Four Princeton students selected as Goldwater Scholars
Four Princeton students have been named Goldwater Scholars by the Barry M. Goldwater Scholarship and Excellence in Education Foundation.
Established in honor of Sen. Barry M. Goldwater, the federally endowed foundation annually awards scholarships to outstanding students interested in careers in mathematics, the natural sciences or engineering. In these fields, the Goldwater Scholarship is the foremost undergraduate award of its kind.
Princeton's 2005 scholars are: Allison Bishop, formerly of Lansing, N.Y., and now a resident of Omaha, Neb., who is majoring in mathematics; Neir Eshel of Bethesda, Md., who plans to major in molecular biology; David Konieczkowski of Cleveland, Ohio, who is majoring in molecular biology; and Alexandra Ovetsky of Philadelphia, Pa., who is majoring in mathematics. All of the scholars are juniors except for Eshel, who is a sophomore.

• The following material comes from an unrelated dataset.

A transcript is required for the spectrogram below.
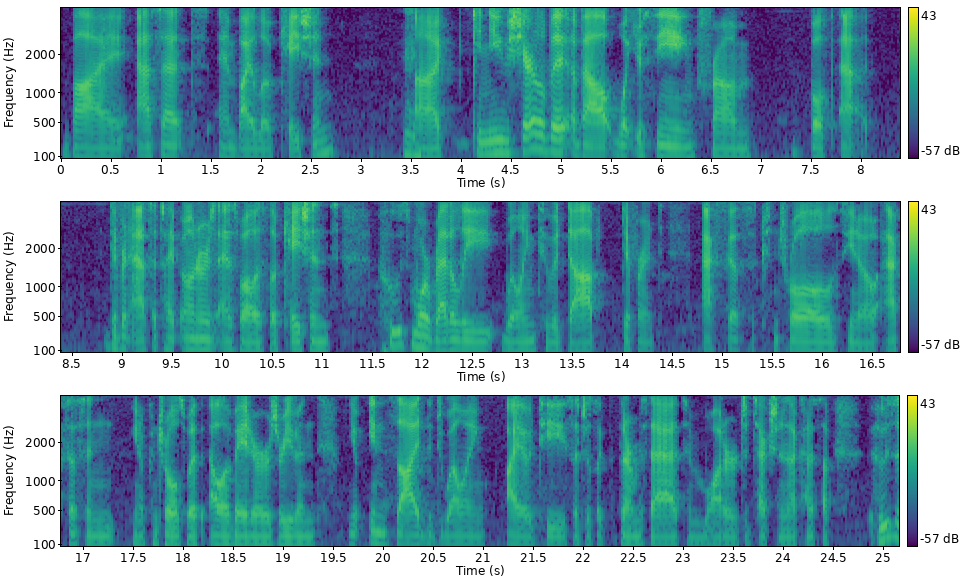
by assets and by location. Uh, can you share a little bit about what you're seeing from both uh, different asset type owners as well as locations? Who's more readily willing to adopt different access controls, you know, access and you know controls with elevators or even you know inside the dwelling IoT, such as like the thermostats and water detection and that kind of stuff. Who's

Bishop plans to earn a Ph.D. in mathematics and become a professor. Last summer, she was part of a Research Experience for Undergraduates Program at the University of Nebraska-Lincoln, where she conducted research in evolutionary game theory. She gave a lecture on her results as a plenary speaker at the Nebraska Regional Workshop for Mathematical Sciences. Bishop is a regular participant in the Summer Program for Women in Mathematics at the Institute for Advanced Study in Princeton.

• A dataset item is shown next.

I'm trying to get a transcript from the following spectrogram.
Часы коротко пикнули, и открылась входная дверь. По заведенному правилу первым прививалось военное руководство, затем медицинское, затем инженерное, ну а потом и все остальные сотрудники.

Eshel conducts neuroscience research in Princeton's Center for the Study of Brain, Mind and Behavior. For the past four summers, he interned at the National Institute of Mental Health, conducting brain-imaging research on how adolescents and adults make decisions. He is the co-author of two published papers based on this research. This summer, he plans to work for the World Health Organization in Geneva, researching early child-care interventions and their effect on neurophysiological development. His tentative post-college plans are to get an M.D. or M.D./Ph.D. and to continue conducting research as well as to practice medicine and write.

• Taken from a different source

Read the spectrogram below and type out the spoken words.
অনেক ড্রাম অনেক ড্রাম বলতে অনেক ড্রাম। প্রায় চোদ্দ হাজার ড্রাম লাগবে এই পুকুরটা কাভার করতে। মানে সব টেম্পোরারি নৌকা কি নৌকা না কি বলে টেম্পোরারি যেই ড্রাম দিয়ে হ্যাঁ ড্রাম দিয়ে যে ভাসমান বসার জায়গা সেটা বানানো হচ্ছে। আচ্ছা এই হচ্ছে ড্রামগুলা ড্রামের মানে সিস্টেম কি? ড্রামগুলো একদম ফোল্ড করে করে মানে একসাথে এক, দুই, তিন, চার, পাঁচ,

Konieczkowski has spent three summers at Case Western Reserve University researching the cellular causes of renal failure. His work was supported by an American Heart Association research fellowship in 2003, and he has co-written an article for the Journal of Biological Chemistry based on his work. Last summer, he conducted research at Princeton under a Howard Hughes Research Fellowship on renal cyst formation and also has prepared an article for publication on that topic. He intends to continue that research at Princeton this summer. After graduating from a joint M.D./Ph.D. program, he plans to become a principal investigator at a research university or medical school, focusing on the cellular biology of disease states.
Ovetsky began conducting mathematics research at the University of Pennsylvania while still in high school. She has co-written an article that was published in a mathematics journal based on her work there. During summer breaks in her education at Princeton, she has participated in research opportunities at Rutgers University and at the University of Minnesota-Duluth. This summer she will work on math research problems at the National Security Agency in Fort Meade , Md. Ovetsky plans to earn a Ph.D. in mathematics and become a professor.
The 320 Goldwater Scholars were selected on the basis of academic merit from a field of 1,091 mathematics, science and engineering students who were nominated by the faculties of their respective colleges and universities. The one- and two-year scholarships cover the cost of tuition, fees, books and room and board up to a maximum of $7,500 per year.